**DIRECTIONS FOR THIS TASK**.
Check each line of the entries. Copy the ones that contain the string "type".

─── RECORDS FOR THE TASK ───

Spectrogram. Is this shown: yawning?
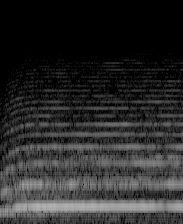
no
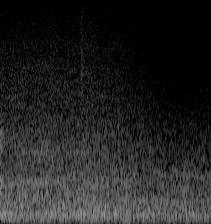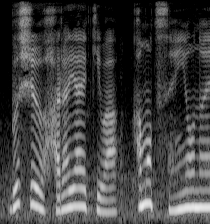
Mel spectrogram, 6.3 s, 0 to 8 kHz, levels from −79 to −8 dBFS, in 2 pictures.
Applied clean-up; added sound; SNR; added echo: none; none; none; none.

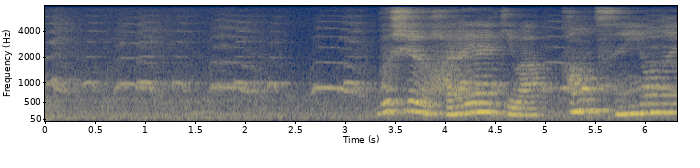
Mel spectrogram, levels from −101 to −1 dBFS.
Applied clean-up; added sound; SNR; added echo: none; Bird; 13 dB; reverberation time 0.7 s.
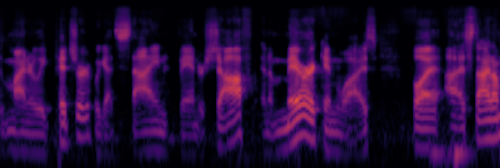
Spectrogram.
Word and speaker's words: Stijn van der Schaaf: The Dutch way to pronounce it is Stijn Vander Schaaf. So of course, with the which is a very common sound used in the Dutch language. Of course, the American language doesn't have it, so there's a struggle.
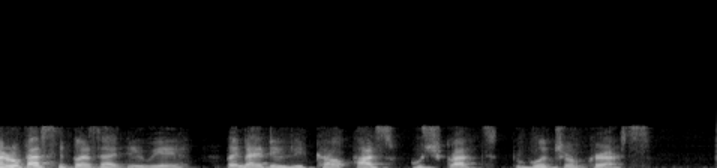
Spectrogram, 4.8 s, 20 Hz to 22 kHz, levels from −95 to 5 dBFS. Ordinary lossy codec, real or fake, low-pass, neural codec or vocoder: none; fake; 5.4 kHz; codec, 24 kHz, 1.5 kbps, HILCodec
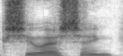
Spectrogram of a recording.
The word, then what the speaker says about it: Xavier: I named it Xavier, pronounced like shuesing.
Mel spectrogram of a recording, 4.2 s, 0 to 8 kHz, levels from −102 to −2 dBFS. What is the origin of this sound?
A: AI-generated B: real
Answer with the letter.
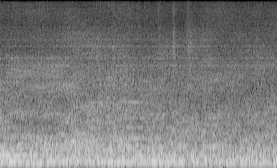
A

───
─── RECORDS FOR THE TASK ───

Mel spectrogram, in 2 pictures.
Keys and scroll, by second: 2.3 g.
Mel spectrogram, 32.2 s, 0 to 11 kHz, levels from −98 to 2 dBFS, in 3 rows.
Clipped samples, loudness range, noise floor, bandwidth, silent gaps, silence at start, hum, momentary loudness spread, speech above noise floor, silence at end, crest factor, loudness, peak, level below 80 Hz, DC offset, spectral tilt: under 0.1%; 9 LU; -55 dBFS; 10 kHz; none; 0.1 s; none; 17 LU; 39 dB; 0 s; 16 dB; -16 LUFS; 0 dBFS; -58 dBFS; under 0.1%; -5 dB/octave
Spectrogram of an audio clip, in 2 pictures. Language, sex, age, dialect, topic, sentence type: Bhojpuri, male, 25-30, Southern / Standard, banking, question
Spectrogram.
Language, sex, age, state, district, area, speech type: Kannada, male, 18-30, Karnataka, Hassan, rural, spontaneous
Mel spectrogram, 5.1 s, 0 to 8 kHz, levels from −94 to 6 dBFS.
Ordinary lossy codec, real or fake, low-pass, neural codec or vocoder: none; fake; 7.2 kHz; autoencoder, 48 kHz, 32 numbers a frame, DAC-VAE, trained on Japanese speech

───

**TASK SOLUTION**.
Spectrogram of an audio clip, in 2 pictures. Language, sex, age, dialect, topic, sentence type: Bhojpuri, male, 25-30, Southern / Standard, banking, question
Language, sex, age, state, district, area, speech type: Kannada, male, 18-30, Karnataka, Hassan, rural, spontaneous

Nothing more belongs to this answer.